Data questions

  1. What are the most relevant and appropriate datasets for early warning of social tipping points? As outlined in this chapter, social tipping points are more complex than environmental tipping points due to the interacting relationships between climate parameters and social responses. Given this complexity, there is a need to identify relevant data sources that can be used to detect and anticipate tipping points. Moving forward, it would also be useful to explore datasets that can predict endogenous social tipping, as opposed to predictable events stemming from primarily environmental issues. Recent advances in remote sensing and Earth observation, machine learning and deep learning, and increasing social data from social networks all offer an unprecedented opportunity to understand early warning signals for social tipping points. In this chapter we outlined a handful of use cases, but additional research is needed to fully unpack the potential of these emerging datasets. Once datasets are identified, ensuring that these are accessible and usable for analysis is highly important. For instance, data from social media which could be used for detecting tipping points are often only available at a cost, rendering them inaccessible. Moving forward, it will be important to consider sharing platforms to ensure access to critically important datasets.
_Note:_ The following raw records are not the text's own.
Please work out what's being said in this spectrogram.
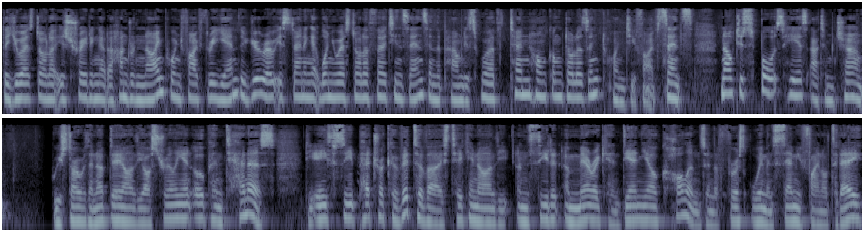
The US dollar is trading at 109.53 yen. The euro is standing at 1 US dollar 13 cents and the pound is worth 10 Hong Kong dollars and 25 cents. Now to sports, here's Adam Chung. We start with an update on the Australian Open tennis. The eighth seed Petra Kvitova is taking on the unseeded American Danielle Collins in the first women's semifinal today.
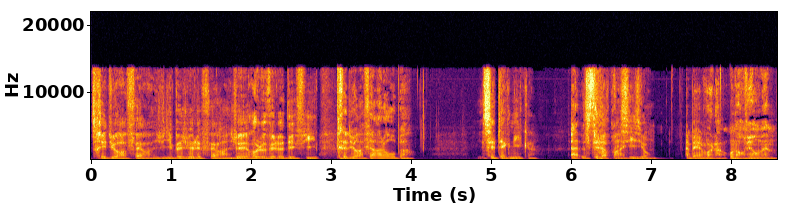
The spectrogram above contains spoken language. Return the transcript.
Très dur à faire. Je lui dis ben je vais le faire. Je vais relever le défi. Très dur à faire alors ou pas? C'est technique. ah, C'est la pareil. précision. Ah ben voilà, on en revient au même.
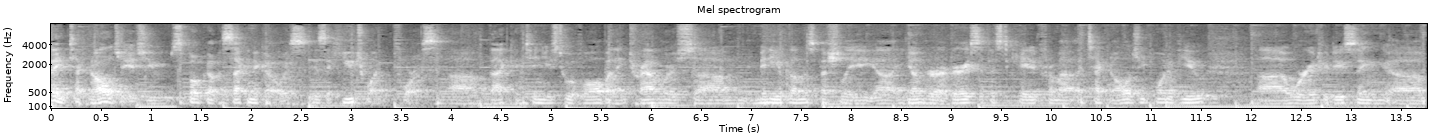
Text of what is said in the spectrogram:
think technology, as you spoke of a second ago, is, is a huge one for us. Uh, that continues to evolve. I think travelers, um, many of them, especially uh, younger, are very sophisticated from a, a technology point of view. Uh, we're introducing, um,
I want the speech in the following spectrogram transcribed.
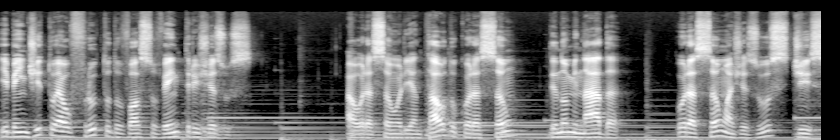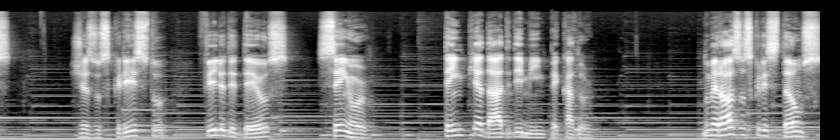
E bendito é o fruto do vosso ventre, Jesus. A oração oriental do coração, denominada Oração a Jesus, diz: Jesus Cristo, Filho de Deus, Senhor, tem piedade de mim, pecador. Numerosos cristãos,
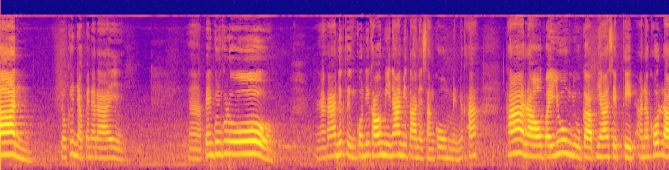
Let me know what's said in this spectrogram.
าลโตขึ้นอยากเป็นอะไร เป็นคุณครูนะคะนึกถึงคนที่เขามีหน้ามีตาในสังคมเห็นไหมคะถ้าเราไปยุ่งอยู่กับยาเสพติด อนาคตเรา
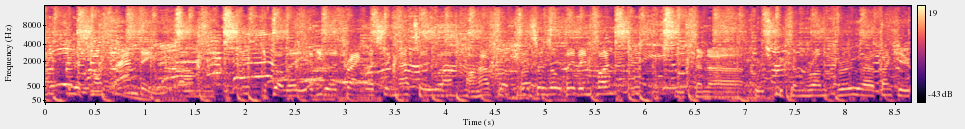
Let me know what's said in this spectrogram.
uh, this month. Andy, um, you've got the, have you got the track listing there to uh, I have got give us a little bit of info? we can, uh, which we can run through. Uh, thank you,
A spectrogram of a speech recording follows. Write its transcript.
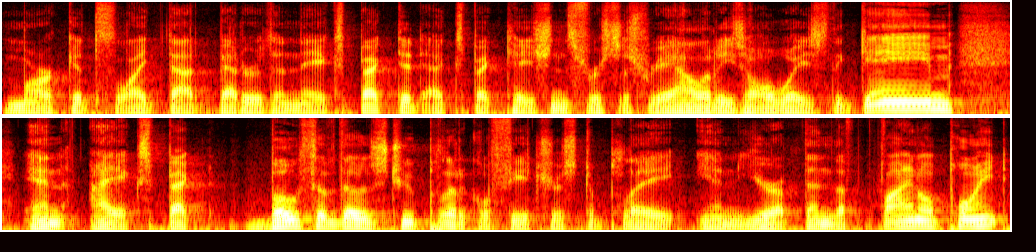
markets like that better than they expected. Expectations versus reality is always the game. And I expect both of those two political features to play in Europe. Then the final point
  2. What are the characteristics of datasets that can render them more (or less) useful for detecting social tipping points? A key practical question for tipping point analysis is whether there are specific characteristics that make datasets more appropriate for detection of critical transitions. Early warning of tipping points ultimately depends on reliable, high-frequency data. For example, in an analysis of data requirements for early warning of food security tipping points, Krishnamurthy, Choularton and Kareiva (2020 highlighted the importance of temporal resolution over spatial resolution in order to detect autocorrelation or flickering in coupled climate-food systems. A long historical database (with at least 30 years of data) is also preferred as it can help determine climatology and anomalies that could lead to tipping. However, research has shown that even limited datasets such as SMAP soil moisture (available since 2015) can provide transformative opportunities for detecting food security transitions (Krishnamurthy et al., 2022).
  3. Which early warning signals (autocorrelation, variance, skewness, threshold exceedance) are more meaningful for different applications? Identifying the most useful metrics and statistics for early warning of tipping points translates to actionable information. For instance, recent work has shown that increased autocorrelation and variance can detect transitions in managed vegetation systems (Fernandez-Gimenez et al., 2017). In food security applications, too, autocorrelation is the key metric used to detect a transition in food security states, with the rolling average statistic indicating the direction of the transition (Krishnamurthy et al., 2022). Such insights can help leverage resources in a timely fashion to avert negative effects associated with social systems that exhibit tipping points. 
Bezos Earth Fund University of Exeter logo
Earth Commission Systems Change Lab logo Systemiq logo
Global Tipping Points logo
Share this content